Each year in the United States, three million people seek relief for painful kidney stones with their doctors or urologists, and a surprising number of these visits take place during the summer months. The reason for the uptick in kidney stone treatments during the summer is akin to hibernation — the stones tend to form during the winter and then go on the march during spring and summer.
At our Houston urology practice, Dr. Robert J. Cornell understands the nuances behind kidney stones and knows the best ways to treat them — whatever time of year. But since summer is here, we wanted to explain why the incidence of kidney stones rises.
As we mentioned, a large part of the increase in kidney stones treatments during the summer is due to stones that formed over the winter and only begin to attempt their painful passage through your urinary tract.
The reason this occurs is that many people tend to be less active during the colder, grayer days of winter, and they also have more calcium in their urine. This condition, which is known as hypercalciuria, is a precursor to the formation of kidney stones.
When spring and summer roll around, and you become more active, any stones that may have developed can begin to move within your kidneys and make an attempt to exit through your ureter. And it’s this attempt at exiting that causes the mild-to-severe pain that are the hallmarks of kidney stones.
Also lending to more summertime kidney stone treatments is the fact that we tend to hydrate less during the winter. Without as much activity, most people feel less inclined to drink water. And the temperatures, while still warm in Houston, aren’t exactly the searing temps of summer that call for a cold glass of water.
As a result, this lack of proper hydration during the winter compounds the problem. As calcium and uric acid (the other culprit behind kidney stones) build up in your kidneys, and they aren’t being flushed properly, stones can develop.

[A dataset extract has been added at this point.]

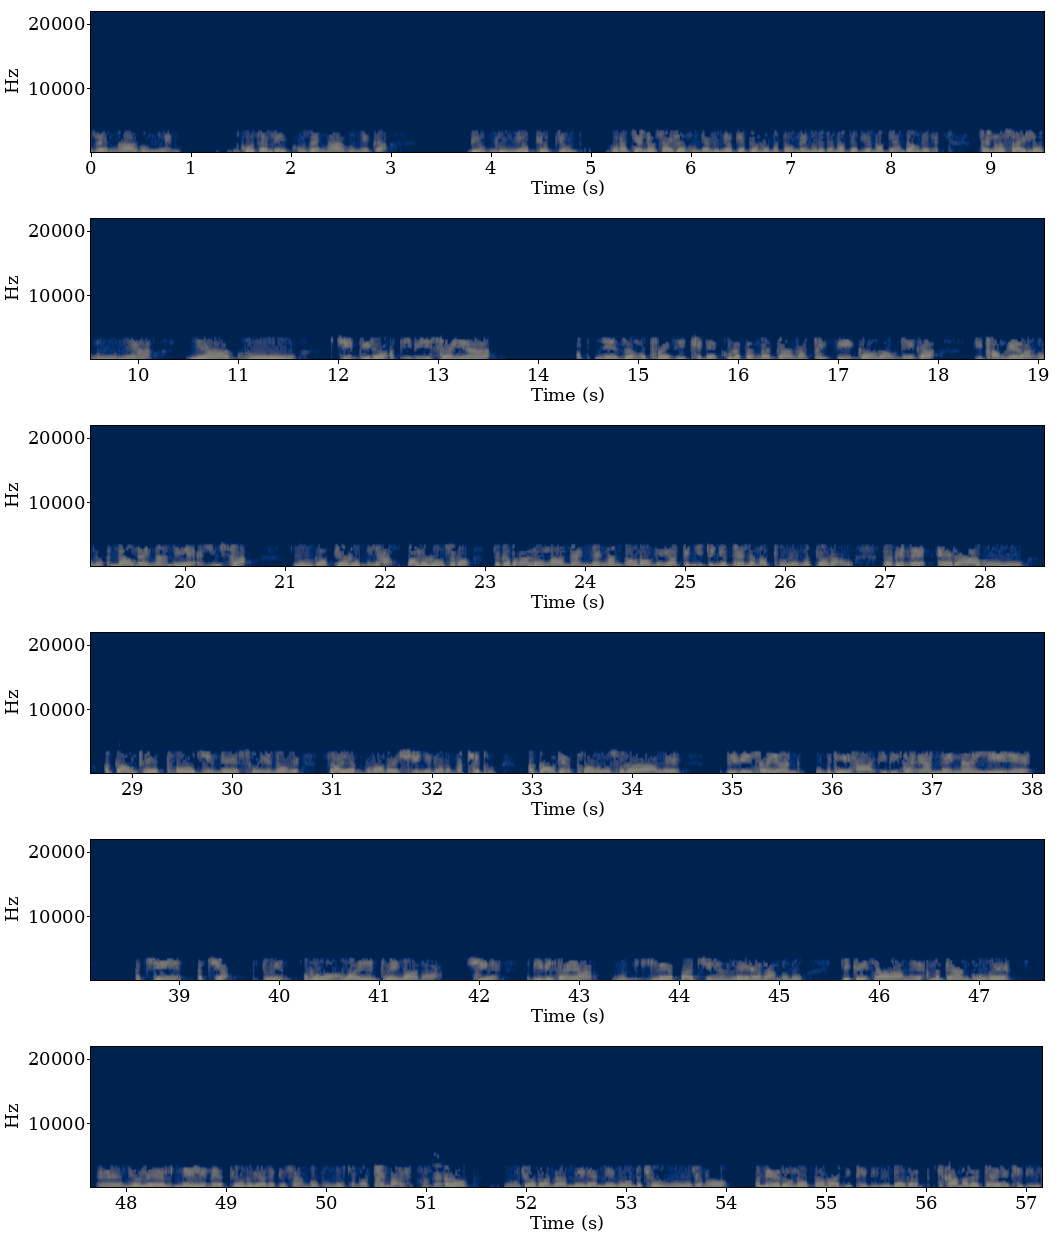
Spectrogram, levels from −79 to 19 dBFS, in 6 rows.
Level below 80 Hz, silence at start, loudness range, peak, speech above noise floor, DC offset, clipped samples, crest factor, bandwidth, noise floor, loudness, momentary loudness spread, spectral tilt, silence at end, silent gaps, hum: -78 dBFS; 0 s; 2 LU; -16 dBFS; 54 dB; under 0.1%; under 0.1%; 16 dB; 3.8 kHz; -85 dBFS; -32 LUFS; 9 LU; -3 dB/octave; 0 s; none; none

An overall rise
Another reason for the increase in kidney stone treatments during the summer has more to do with an overall rise in the incidence of kidney stones. In one study, the incidence of kidney stones rose by 16% over the 15-year study period. This jump, medical researchers speculate, may have to do with the rise of obesity and diabetes in the United States — two conditions that are linked to kidney stones.
No matter how your kidney stones may have developed, the good news is that we can help you get the treatment (and relief) you need. If you’re feeling pain, please give us a call at (281) 607-5300 or use the online scheduling tool to set up an appointment.